Clerics get ready for their double shift
by Ed Beavan
|CLERGY are determined to go the extra mile on St Stephen’s Day this year, even if the snow is crisp and even. Although Christmas Day falls on a Saturday, most are planning a full set of Sunday services.
Some cathedrals are increasing the number of services on St Stephen’s Day/Boxing Day. Truro Cathedral will have its normal services, a morning eucharist, and evening prayer (though without the choir); but, additionally, it will be holding a children-and-pets carol service at 2 p.m.
Lichfield Cathedral has its normal 8 a.m. BCP eucharist, and 10.30 a.m. sung eucharist; it will also hold an extra carol service in the afternoon, which last year attracted 800 people.
The Dean, the Very Revd Adrian Dorber, explained that they wanted to put on a full programme “to act as a support to the parish system”, which was not always so well resourced. “On St Stephen’s Day, we will keep the normal pattern of services as well as our second carol service. In the past we’ve found this has been a good thing, as it has been attended by parish groups who have less resources than us.”
Attendances when Christmas fell at a weekend were “buoyant”, Dean Dorber said. “At Christmas, many people are in search of meaning and truth and beauty. But, on a more mundane level, churchgoing can be a pressure valve to get out from being cooped up with family.”

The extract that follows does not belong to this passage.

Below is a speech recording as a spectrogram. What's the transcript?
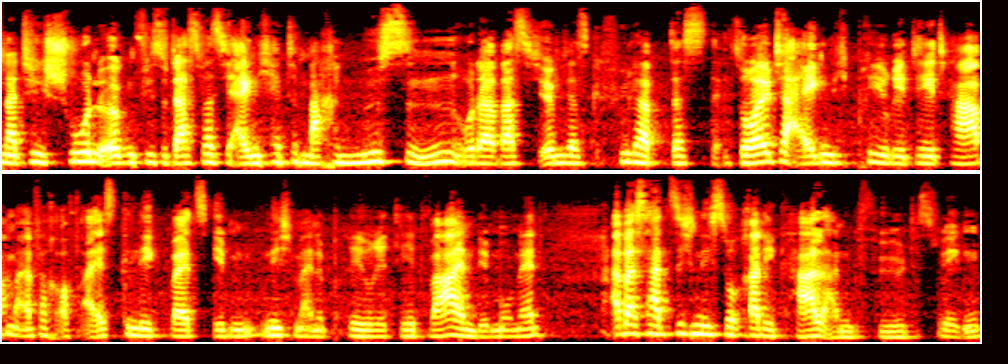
natürlich schon irgendwie so das, was ich eigentlich hätte machen müssen oder was ich irgendwie das Gefühl habe, das sollte eigentlich Priorität haben, einfach auf Eis gelegt, weil es eben nicht meine Priorität war in dem Moment. Aber es hat sich nicht so radikal angefühlt, deswegen.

This view was borne out by a retired priest from the diocese of Chelmsford, Canon Hugh Beavan, who said that, in his experience in a suburban parish, people often came to church on St Stephen’s Day “because they had nothing better to do”, and because Christmas Day was now so busy. The danger clergy face if they changed the normal pattern of services was that people would turn up at the normal times anyway out of habit.

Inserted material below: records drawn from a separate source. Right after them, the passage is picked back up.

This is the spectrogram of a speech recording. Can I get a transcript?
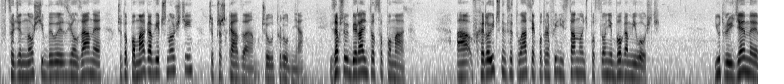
w codzienności były związane, czy to pomaga wieczności, czy przeszkadza, czy utrudnia. I zawsze wybierali to, co pomaga. A w heroicznych sytuacjach potrafili stanąć po stronie Boga miłości. Jutro idziemy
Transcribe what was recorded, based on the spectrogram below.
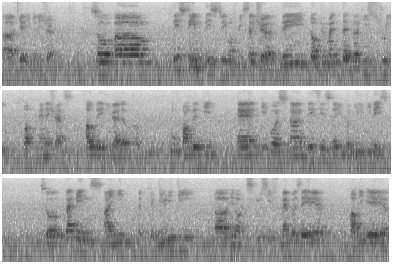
uh, here in Malaysia. So um, this team, this team of researcher, they documented the history of NHS, how they developed, who founded it, and it was, uh, this is a community-based. So that means I need a community, uh, you know, exclusive members area, public area,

The Archdeacon of Carlisle, the Ven. Kevin Roberts, said that, as far as he was aware, it would be an ordinary Sunday in his area.

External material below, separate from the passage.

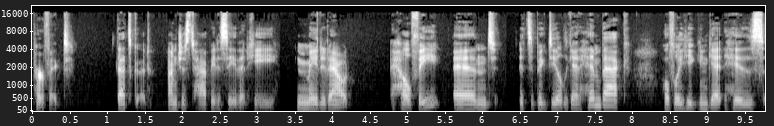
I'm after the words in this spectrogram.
Perfect. That's good. I'm just happy to see that he made it out healthy, and it's a big deal to get him back. Hopefully, he can get his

“My overall impression is clergy will be running normal services on St Stephen’s Day, and there will be no regret about giving time and effort to that. Attendance levels often surprise me at Christmas, as there are a lot of people visiting families who attend.”
The Archdeacon of Bodmin, the Ven. Clive Cohen, said that there would be a full pattern of services in his area, because that was what the clergy “are called to do”, although some rural benefices would combine services. It was possible, though, that attend-ance would be affected by people’s being away, and the close proximity to Christmas Day.